Unfortunately, traditional probiotics won't help reduce water retention, but they can help with regularity and therefore, decrease bloating and distention, Shapiro says.
There are also some vitamins that act as natural diuretics, like B6, that can act as a preventative measure if you feel like something in your diet could lead to bloating. Then, there are different herbs you can try as well that can help with excess water retention. Herbal teas, while not exactly prescribed by a doctor, per se, have a lot of benefits and can help calm issues like bloating. For example, Shapiro says she takes Dandelion Root whenever she feels bloated.
Try out a stomach-calming herbal tea, like chamomile, which can help reduce bloating and ease any related symptoms.
Try Out Compression Stockings
Leg swelling can be prevented and treated with the use of compression stockings. Stockings are available in several heights, including knee-high, thigh-high, and pantyhose. Knee-high stockings are sufficient for most patients,” she says.

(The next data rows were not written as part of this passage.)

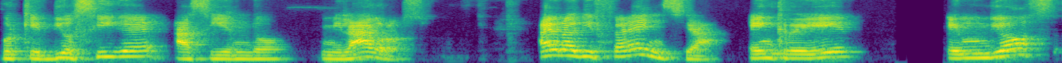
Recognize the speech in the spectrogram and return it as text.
porque Dios sigue haciendo milagros. Hay una diferencia en creer en un Dios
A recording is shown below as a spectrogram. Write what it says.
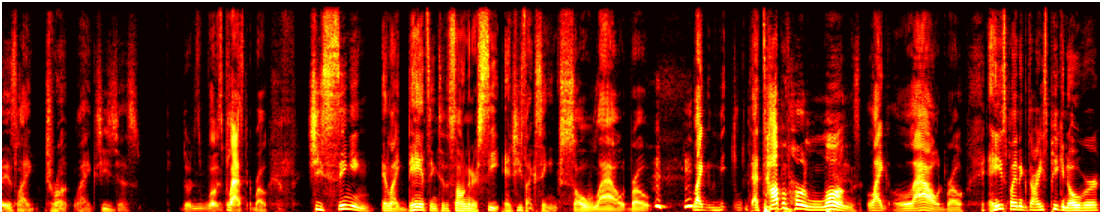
is like drunk, like she's just well, it's plaster, bro. She's singing and like dancing to the song in her seat, and she's like singing so loud, bro. like the, at top of her lungs, like loud, bro. And he's playing the guitar, he's peeking over,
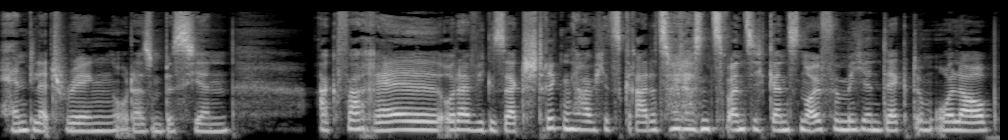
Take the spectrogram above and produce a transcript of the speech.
Handlettering oder so ein bisschen Aquarell oder wie gesagt, Stricken habe ich jetzt gerade 2020 ganz neu für mich entdeckt im Urlaub,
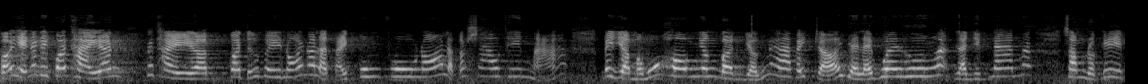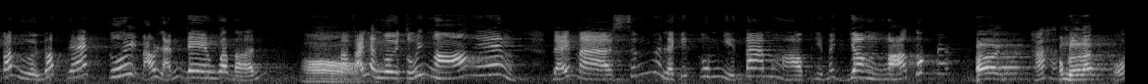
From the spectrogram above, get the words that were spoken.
Bởi vậy nó đi coi thầy anh. Cái thầy ờ, coi tử vi nói nó là tại cung phu nó là có sao thiên mã. Bây giờ mà muốn hôn nhân bền vững ha phải trở về lại quê hương á là việt nam á. Xong rồi cái có người gốc gác cưới bảo lãnh đem qua bển. Ồ. Mà phải là người tuổi ngọ nghe để mà xứng với lại cái cung gì tam hợp gì mà dần ngọ tuất đó. Ơi hả? không được đó ủa?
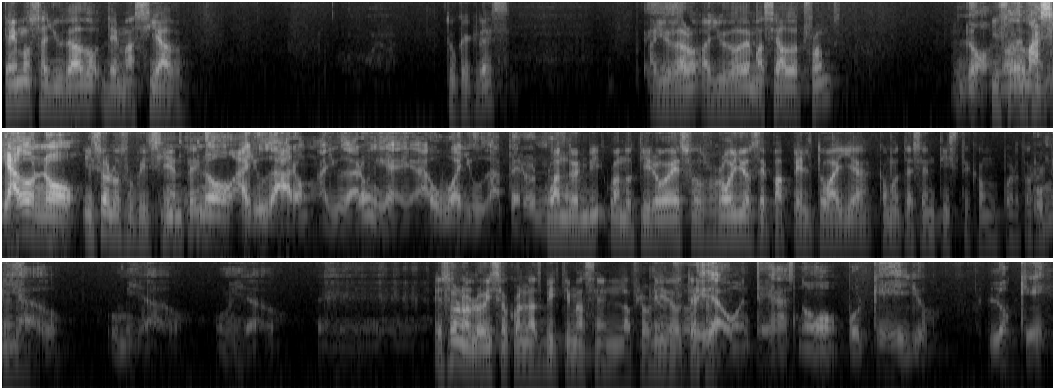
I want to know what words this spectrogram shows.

What Are Compression Stockings?
Compression stockings are tight stockings that apply gentle pressure to your legs and ankles. They work to boost circulation to the legs as well as promote lymphatic drainage and prevent blood from pooling in the veins. People tend to wear compression socks on long flights to help with blood flow.
Weigh Your Birth Control Options With Your Doctor
Birth control has its benefits even beyond preventing unwanted pregnanc, such as regulating hormones, but it also has links to several sometimes negative side effects, which is something that needs to be taken into consideration.
Birth control can also be a big source of water retention. If you feel like your birth control is making you bloated, talk to your doctor as it could be an unintentional side effect.
Dr. Shapiro says that water bloat can also be due to hormones, either related to birth control, or issues on their own. If you've recently started a new or different kind of birth control, give yourself time to adjust first. On the flip side, if you think it's hormonal issues that are causing excess bloating, talk to a gynecologist about your options, as a variety of birth control options are available to help regulate and balance your system.
Be Aware of Body Positioning
“Leg, ankle, and foot swelling can be improved by elevating the legs above the heart level for 30 minutes three or four times per day,” explains Kapoor. “Elevating the legs may be sufficient to reduce or eliminate water retention for people with mild venous disease." While you're in that position, try incorporating some lymphatic massage. "Make sure you massage the affected area—stroke it firmly in the direction of the heart—it may help move the fluid," says Shapiro.
Don't Take Hot Showers
When a certain area of your body is affected by water retention, avoid extremes of temperature, such as hot baths, showers, and saunas. As more sweating increases to account for the heat, fluid requirements of the body will increase via expanded blood vessels to allow for greater blood flow and an increase in total body water.
Make Movement a Daily Thing
Getting adequate movement is important in general, but especially when it comes to water retention. "Movement prevents water from collecting at extremities like your ankles and feet," Shapiro says. It helps blood flow more efficiently through the body, she says, while sitting or standing in one position too long can prevent efficient movement and lead to bloating, as discussed above. It doesn't matter what you do—be it beginners yoga, a simple jog around the park, or a dance class—the point is, you're moving.
Along with daily movement (which in many ways is essential for general wellbeing), there are other innovative or alternative methods you can try that remove excess sodium, which can lead to water retention. Shapiro cites adding infrared sauna and dry brushing to your daily routine, both of which also have a host of other beneficial effects.
It's important to mention that some people are more sensitive than others when it comes to retaining water. When it comes down to it, the exact reason you're retaining water applies to you individually. What works for someone else might not be helpful to you, so use caution when it comes to hastily taking on a new trend, and refer to a physician first.